======== DATA EXTRACTS

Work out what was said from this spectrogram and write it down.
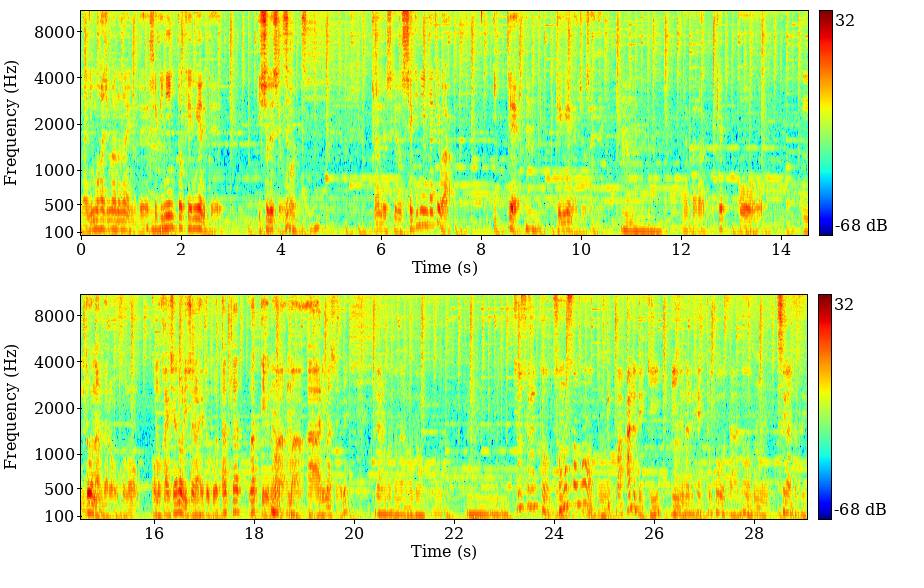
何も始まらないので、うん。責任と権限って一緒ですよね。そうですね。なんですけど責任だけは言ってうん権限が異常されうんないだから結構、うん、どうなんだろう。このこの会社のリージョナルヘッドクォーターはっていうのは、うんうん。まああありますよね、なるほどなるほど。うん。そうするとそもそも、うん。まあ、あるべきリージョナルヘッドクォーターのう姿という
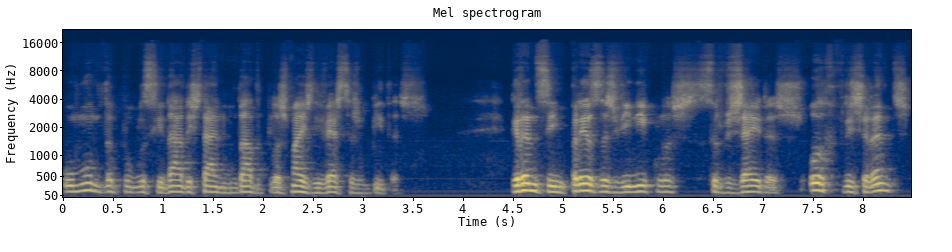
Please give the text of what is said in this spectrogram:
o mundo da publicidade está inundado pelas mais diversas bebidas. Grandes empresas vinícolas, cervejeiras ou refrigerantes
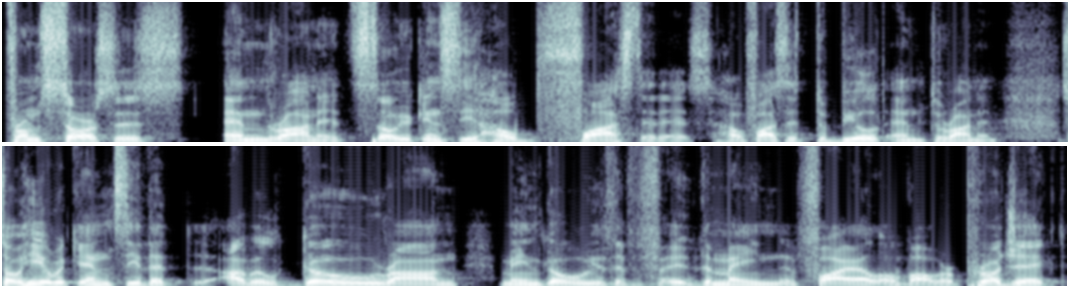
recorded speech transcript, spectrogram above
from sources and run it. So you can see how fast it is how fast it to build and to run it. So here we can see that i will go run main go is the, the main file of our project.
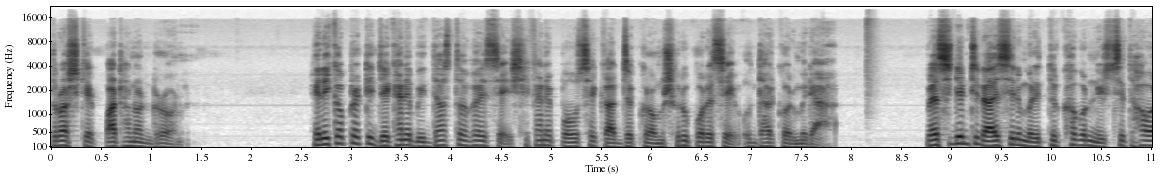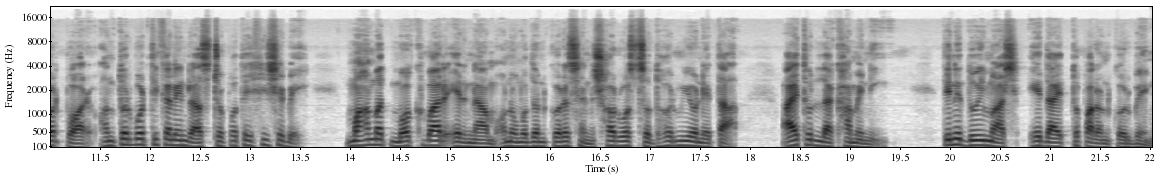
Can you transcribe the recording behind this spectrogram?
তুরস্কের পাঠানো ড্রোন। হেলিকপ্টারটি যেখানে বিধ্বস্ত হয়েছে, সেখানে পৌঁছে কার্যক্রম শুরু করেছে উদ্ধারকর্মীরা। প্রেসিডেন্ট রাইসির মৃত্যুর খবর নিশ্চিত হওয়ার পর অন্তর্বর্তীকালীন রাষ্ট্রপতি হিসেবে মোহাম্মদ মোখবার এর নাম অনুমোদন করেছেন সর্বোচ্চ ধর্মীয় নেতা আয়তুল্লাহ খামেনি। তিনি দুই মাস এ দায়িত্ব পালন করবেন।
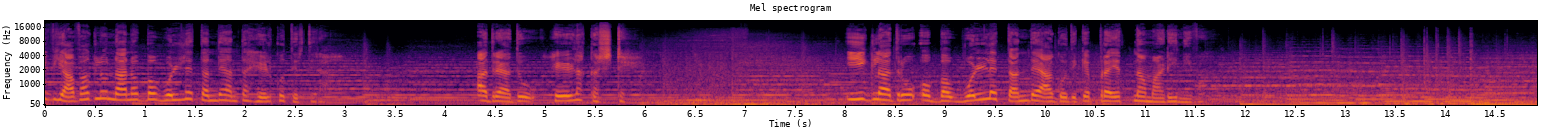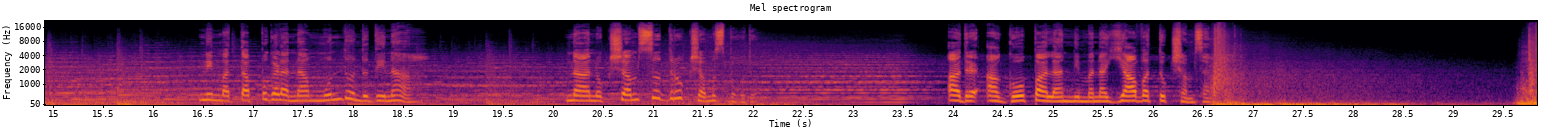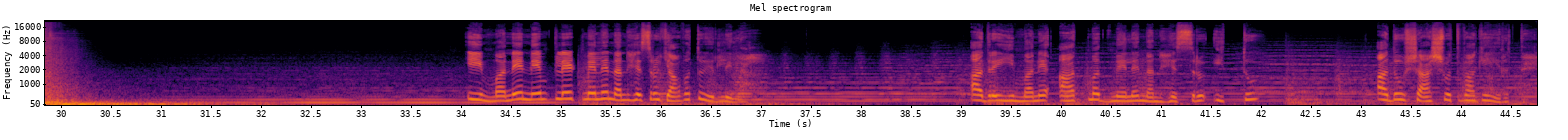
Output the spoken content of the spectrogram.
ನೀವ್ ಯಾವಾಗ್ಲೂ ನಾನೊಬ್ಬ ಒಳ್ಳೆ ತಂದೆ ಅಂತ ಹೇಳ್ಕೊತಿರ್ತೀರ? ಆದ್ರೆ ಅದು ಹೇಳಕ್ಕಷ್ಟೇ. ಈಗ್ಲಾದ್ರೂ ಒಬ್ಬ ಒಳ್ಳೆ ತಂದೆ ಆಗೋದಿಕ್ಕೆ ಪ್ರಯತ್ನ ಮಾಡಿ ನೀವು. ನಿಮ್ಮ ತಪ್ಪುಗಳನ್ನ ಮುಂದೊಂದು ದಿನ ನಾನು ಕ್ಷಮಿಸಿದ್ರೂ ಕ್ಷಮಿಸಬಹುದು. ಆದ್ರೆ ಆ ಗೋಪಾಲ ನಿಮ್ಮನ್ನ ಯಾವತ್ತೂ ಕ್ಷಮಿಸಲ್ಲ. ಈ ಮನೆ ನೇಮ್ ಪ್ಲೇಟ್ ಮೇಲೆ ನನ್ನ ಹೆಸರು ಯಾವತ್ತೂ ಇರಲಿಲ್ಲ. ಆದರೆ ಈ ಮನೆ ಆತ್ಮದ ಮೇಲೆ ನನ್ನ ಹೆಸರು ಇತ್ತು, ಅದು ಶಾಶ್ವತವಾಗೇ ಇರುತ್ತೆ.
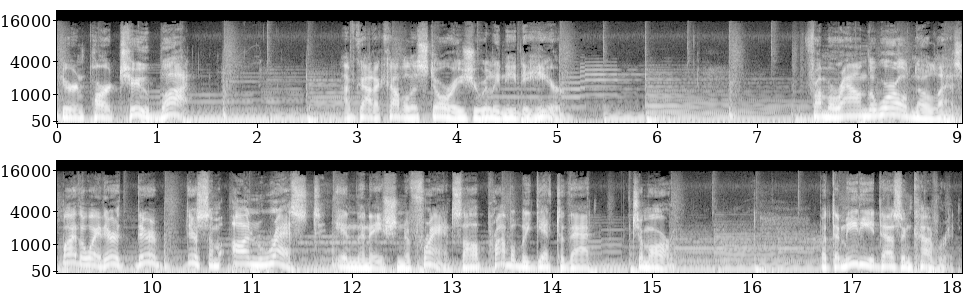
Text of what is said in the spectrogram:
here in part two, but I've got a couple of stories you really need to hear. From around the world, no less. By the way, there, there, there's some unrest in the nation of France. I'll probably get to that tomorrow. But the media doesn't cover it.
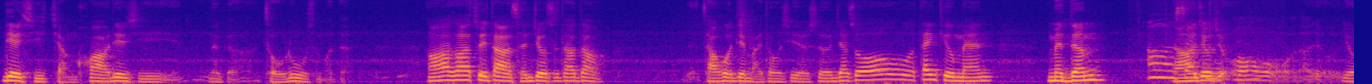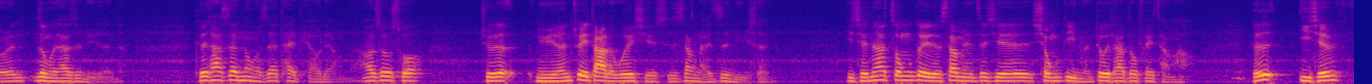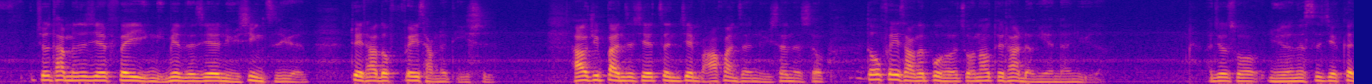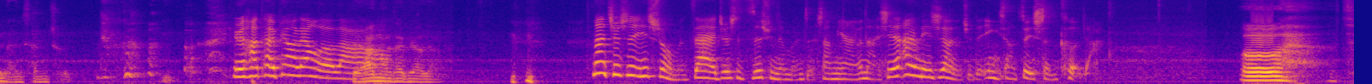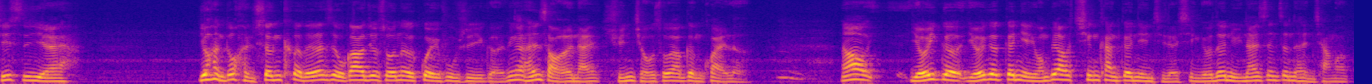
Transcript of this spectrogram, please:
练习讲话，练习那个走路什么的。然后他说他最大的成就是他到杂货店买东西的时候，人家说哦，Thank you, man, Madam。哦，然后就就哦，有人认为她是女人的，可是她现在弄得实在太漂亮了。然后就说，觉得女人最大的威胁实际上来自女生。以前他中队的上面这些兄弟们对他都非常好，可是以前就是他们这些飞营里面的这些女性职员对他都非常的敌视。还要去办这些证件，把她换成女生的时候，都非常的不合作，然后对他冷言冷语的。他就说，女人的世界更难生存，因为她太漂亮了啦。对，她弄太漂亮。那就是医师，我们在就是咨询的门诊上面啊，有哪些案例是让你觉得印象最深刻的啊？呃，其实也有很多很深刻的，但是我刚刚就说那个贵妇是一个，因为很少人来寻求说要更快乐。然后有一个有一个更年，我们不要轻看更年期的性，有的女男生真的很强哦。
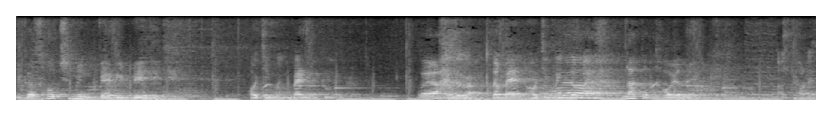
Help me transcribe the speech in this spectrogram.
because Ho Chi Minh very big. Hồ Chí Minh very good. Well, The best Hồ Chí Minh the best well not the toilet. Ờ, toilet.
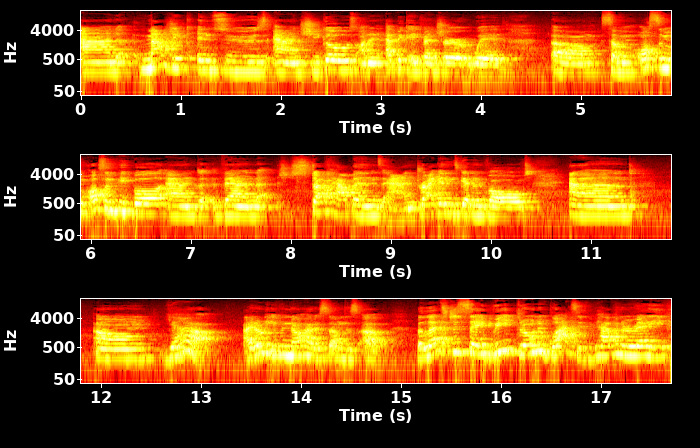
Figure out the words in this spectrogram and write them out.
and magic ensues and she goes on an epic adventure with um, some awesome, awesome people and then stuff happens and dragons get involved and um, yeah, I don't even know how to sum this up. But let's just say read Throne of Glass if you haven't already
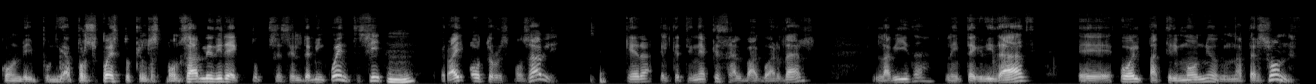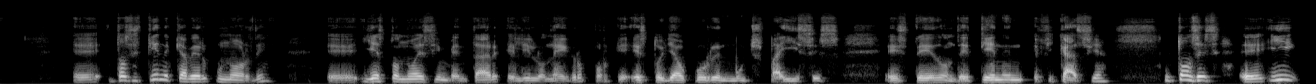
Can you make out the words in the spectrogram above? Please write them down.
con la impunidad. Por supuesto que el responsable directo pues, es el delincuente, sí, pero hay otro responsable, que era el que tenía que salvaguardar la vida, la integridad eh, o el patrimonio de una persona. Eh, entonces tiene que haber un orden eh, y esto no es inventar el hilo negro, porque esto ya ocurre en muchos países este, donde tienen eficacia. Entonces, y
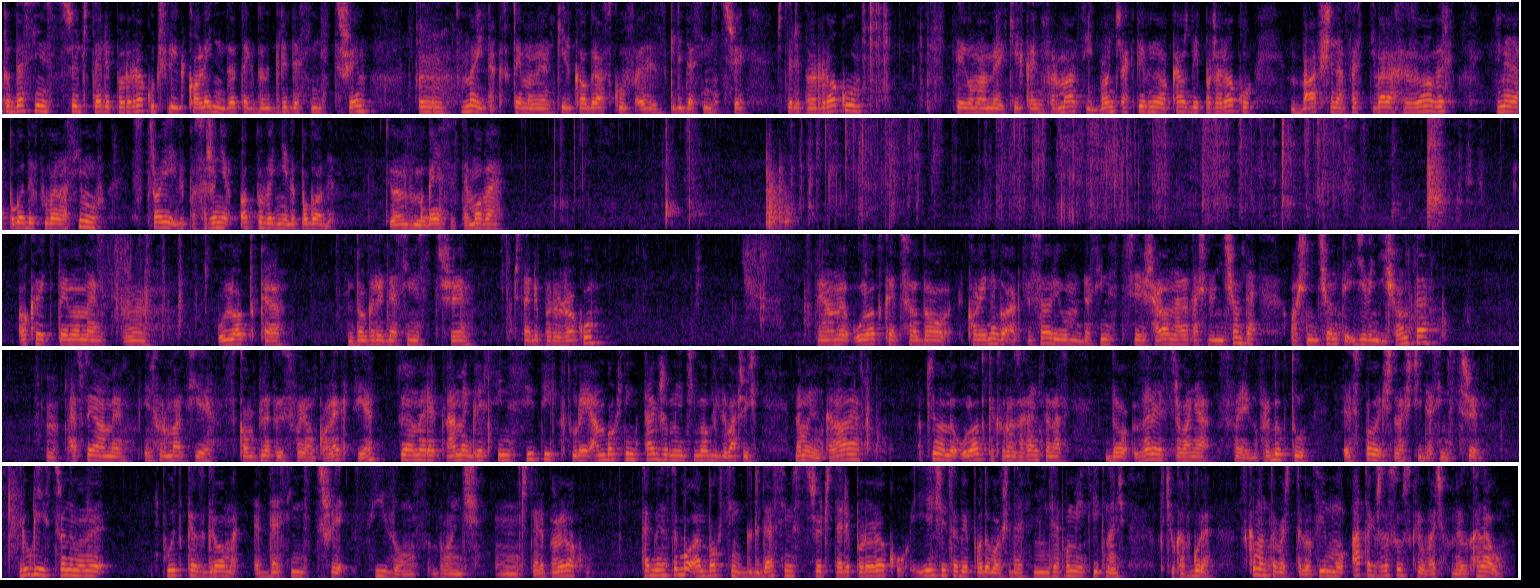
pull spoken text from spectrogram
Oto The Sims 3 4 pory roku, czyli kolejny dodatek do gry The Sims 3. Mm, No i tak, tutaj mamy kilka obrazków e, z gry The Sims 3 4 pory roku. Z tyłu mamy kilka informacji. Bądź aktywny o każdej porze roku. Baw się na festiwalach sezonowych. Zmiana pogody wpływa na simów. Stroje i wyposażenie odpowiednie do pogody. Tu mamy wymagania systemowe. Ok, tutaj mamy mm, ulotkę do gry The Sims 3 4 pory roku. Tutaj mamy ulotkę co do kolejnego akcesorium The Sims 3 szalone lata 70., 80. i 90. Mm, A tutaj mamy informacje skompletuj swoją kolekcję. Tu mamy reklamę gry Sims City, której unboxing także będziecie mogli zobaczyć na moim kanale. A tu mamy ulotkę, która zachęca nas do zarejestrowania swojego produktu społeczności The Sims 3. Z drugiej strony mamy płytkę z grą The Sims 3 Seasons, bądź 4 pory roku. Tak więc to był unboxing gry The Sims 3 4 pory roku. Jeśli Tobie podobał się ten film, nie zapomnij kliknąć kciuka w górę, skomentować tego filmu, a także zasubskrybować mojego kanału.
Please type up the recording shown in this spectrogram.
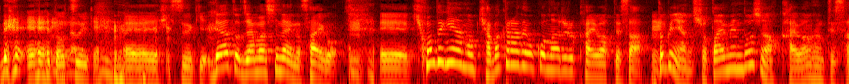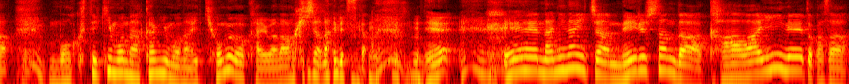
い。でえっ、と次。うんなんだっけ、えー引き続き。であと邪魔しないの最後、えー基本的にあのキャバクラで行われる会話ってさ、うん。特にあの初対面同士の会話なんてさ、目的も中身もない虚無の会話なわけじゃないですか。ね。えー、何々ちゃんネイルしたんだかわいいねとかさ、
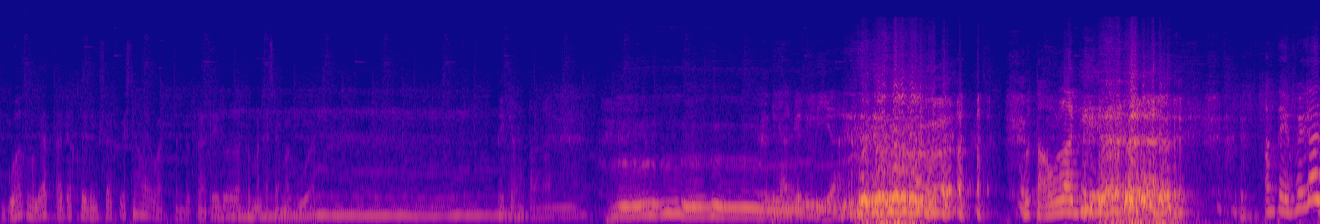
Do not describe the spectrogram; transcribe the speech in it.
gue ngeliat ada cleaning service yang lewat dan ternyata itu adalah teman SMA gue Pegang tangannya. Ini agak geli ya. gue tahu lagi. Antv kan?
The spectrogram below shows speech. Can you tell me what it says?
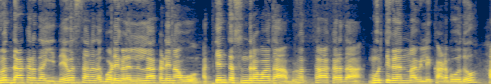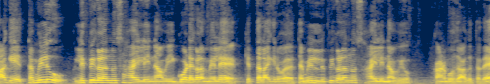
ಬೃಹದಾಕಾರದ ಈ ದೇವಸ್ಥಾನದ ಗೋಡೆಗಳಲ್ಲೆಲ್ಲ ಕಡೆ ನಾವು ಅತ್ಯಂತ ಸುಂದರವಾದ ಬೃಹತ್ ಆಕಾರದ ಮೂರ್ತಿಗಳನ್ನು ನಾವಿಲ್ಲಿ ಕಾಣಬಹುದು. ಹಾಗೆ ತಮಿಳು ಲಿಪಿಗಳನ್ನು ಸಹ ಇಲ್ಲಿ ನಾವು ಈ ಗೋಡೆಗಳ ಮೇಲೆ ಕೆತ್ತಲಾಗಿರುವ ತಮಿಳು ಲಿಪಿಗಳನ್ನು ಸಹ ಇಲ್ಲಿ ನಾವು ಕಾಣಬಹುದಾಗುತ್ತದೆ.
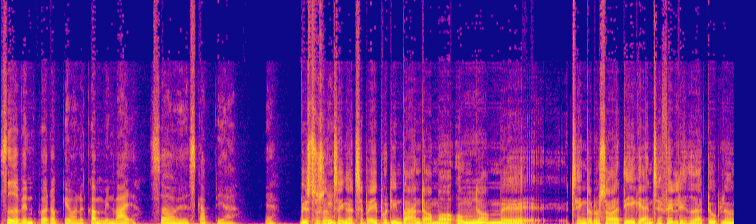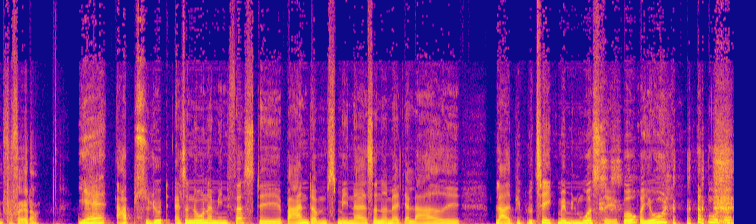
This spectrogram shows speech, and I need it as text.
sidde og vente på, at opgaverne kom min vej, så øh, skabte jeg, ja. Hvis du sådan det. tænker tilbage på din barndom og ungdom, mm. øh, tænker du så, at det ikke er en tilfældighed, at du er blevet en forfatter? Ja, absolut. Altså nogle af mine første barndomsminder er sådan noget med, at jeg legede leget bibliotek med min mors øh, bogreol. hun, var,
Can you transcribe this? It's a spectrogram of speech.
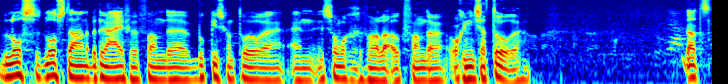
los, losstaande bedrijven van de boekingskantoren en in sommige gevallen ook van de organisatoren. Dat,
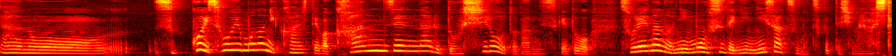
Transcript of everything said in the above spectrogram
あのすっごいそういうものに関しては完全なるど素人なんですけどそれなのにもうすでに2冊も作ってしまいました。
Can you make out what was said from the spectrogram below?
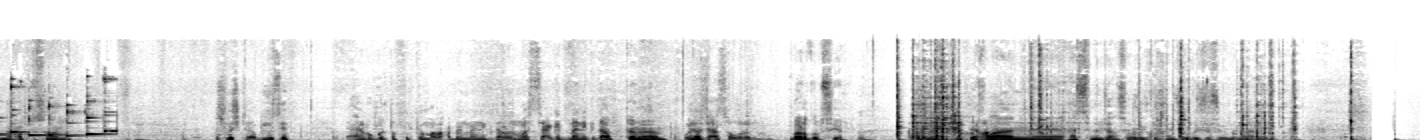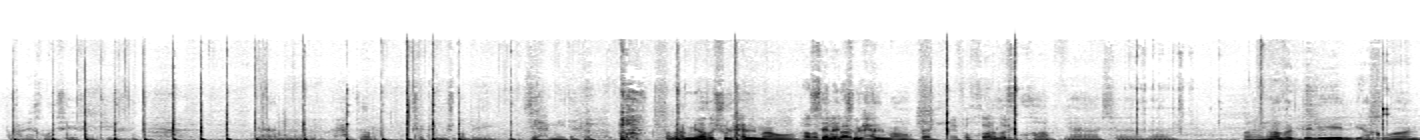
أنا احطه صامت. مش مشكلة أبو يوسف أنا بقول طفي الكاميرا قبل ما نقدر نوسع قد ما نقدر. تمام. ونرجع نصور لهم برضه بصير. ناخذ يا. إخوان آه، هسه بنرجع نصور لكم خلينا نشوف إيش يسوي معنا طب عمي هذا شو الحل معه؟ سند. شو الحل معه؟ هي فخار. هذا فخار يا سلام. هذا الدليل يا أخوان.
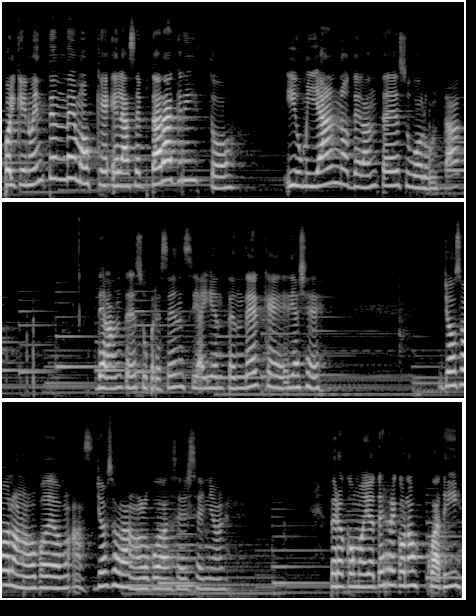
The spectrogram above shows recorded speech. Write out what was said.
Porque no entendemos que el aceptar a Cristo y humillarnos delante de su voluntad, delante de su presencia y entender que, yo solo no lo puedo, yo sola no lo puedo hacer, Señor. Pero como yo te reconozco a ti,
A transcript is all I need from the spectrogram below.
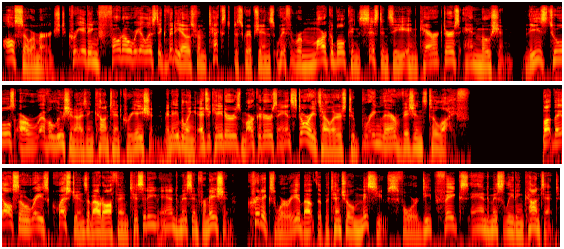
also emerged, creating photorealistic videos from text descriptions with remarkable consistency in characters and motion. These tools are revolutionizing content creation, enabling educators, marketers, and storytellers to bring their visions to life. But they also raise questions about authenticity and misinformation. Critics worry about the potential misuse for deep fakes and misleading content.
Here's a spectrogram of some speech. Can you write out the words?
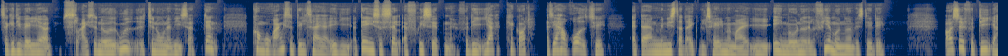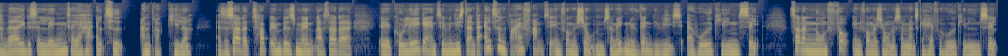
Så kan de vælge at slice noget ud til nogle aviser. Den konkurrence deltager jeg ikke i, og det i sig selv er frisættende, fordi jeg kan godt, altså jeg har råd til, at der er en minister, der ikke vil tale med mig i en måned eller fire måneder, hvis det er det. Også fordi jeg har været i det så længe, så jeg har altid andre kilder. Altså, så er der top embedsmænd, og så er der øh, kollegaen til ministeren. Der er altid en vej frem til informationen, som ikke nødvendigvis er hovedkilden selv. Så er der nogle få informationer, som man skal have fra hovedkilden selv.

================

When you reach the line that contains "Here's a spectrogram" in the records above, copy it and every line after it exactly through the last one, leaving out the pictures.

Here's a spectrogram of some speech. Can you write out the words?
Så kan de vælge at slice noget ud til nogle aviser. Den konkurrence deltager jeg ikke i, og det i sig selv er frisættende, fordi jeg kan godt, altså jeg har råd til, at der er en minister, der ikke vil tale med mig i en måned eller fire måneder, hvis det er det. Også fordi jeg har været i det så længe, så jeg har altid andre kilder. Altså, så er der top embedsmænd, og så er der øh, kollegaen til ministeren. Der er altid en vej frem til informationen, som ikke nødvendigvis er hovedkilden selv. Så er der nogle få informationer, som man skal have fra hovedkilden selv.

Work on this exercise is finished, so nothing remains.